MIAMI -- When he peeks out his front door, demonstrators applaud and chant his name. When he climbs on his backyard swing, the image is broadcast worldwide. His entourage limits his outings, wary of abduction.

Such is daily life for Elian Gonzalez, caught in the global spotlight like no 6-year-old before him. Even Britain's royal princes didn't have their every move recorded by TV crews each time they ventured out to play.Elian's life has seesawed during the four months since his rescue from an inner tube after his mother and 10 other Cubans drowned while trying to flee to Florida.

He was an instant celebrity among Cuban-Americans in the Miami area and has been elevated to an almost saintlike status in the eyes of some anti-Castro militants. But his Miami relatives, fearing for his safety, take him on fewer outings these days, and he is tutored at home now rather than at public school.

"He must be very flattered and enjoying the special attention, but on the other hand he must experience it as a tremendous burden," said Dr. Jon Shaw, a child psychiatrist at the University of Miami. "It must feel very good in some ways but very traumatic in other ways."

Family spokesman Armando Gutierrez said the security precautions were taken because of fears that Fidel Castro might send commandos to abduct Elian -- an allegation the Cuban government has dismissed.

"The family has taken it very seriously," Gutierrez said.

Elian is aware that his case is at a crucial stage, with his father in the United States to reclaim custody.

"He knows how big this thing is," Gutierrez said. "He looks outside, he sees 200 people with cameras. He senses that because there is more media, something is happening."

The boy's Miami relatives say Elian has tearfully pleaded not to be sent away with his father, and they have asked U.S. officials to delay any reunion until the boy can be evaluated by independent psychologists.

Despite the circumstances, Elian usually appears cheerful during his playtime in the back yard. Young cousins often play with him, and he has been seen with a dog and a couple of rabbits.

Cartoons, especially "Batman," are his favorite TV fare and are helping him make steady progress learning English, Gutierrez said.

"He's like a regular kid," Gutierrez said. "He'll tell you when he wants to go out, what he wants to do."

But the stress has taken its toll on the household. The cousin who has been closest to him, 21-year-old Marisleysis Gonzalez, was hospitalized this week, suffering from exhaustion, while her father, Lazaro, has been openly frustrated by the attention focused on Elian.

"What celebrity status does to someone is confuse their ability to understand their root feelings and who they are deep down -- adults and especially children," said M. Gary Neuman, a Miami psychotherapist who specializes in divorce and child-related cases.

"Hopefully, the family is saying, 'It isn't your battle -- It's OK to be a kid.' "

Dr. Lynn Ponton, a psychiatry professor at the University of California at San Francisco who made a two-week working visit to Cuba last year, said Elian may be coping with the media spotlight as well as an adult would.

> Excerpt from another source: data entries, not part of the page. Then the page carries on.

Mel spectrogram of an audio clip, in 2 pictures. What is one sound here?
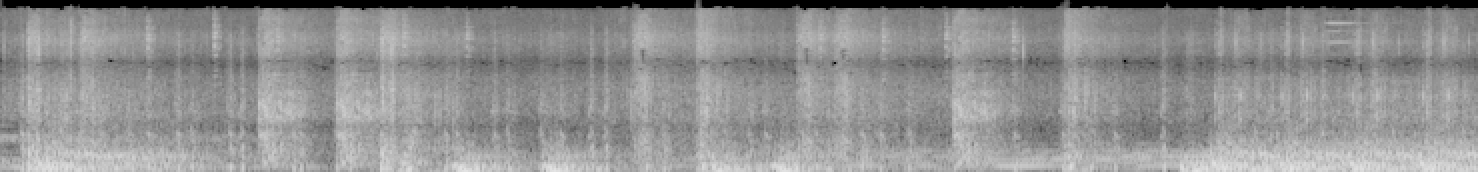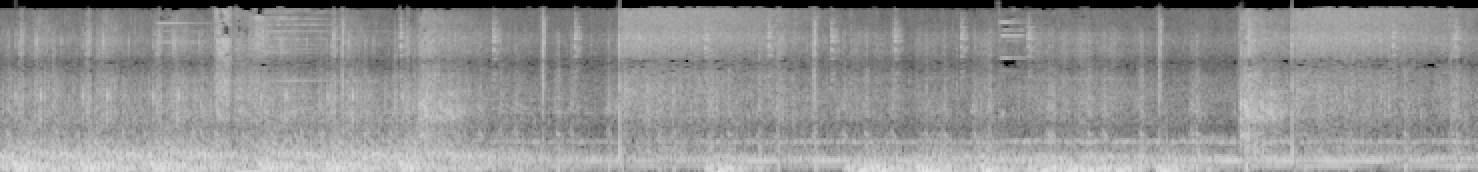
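Towers fire with rapid zapping and crackling shots.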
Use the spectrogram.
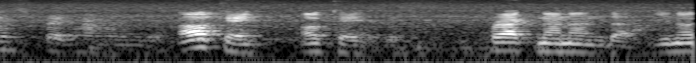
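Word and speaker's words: Praggnanandhaa: My name is Pragnananda.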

"When children become celebrities not by their own choice, generally it's upsetting to them," Ponton said. "But a child's world is smaller, and he's concerned with life in that household -- the loss of his mother, his toys, his cousin. Even though he walks out of that house and all those cameras flash, kids are able to set that aside better than adults."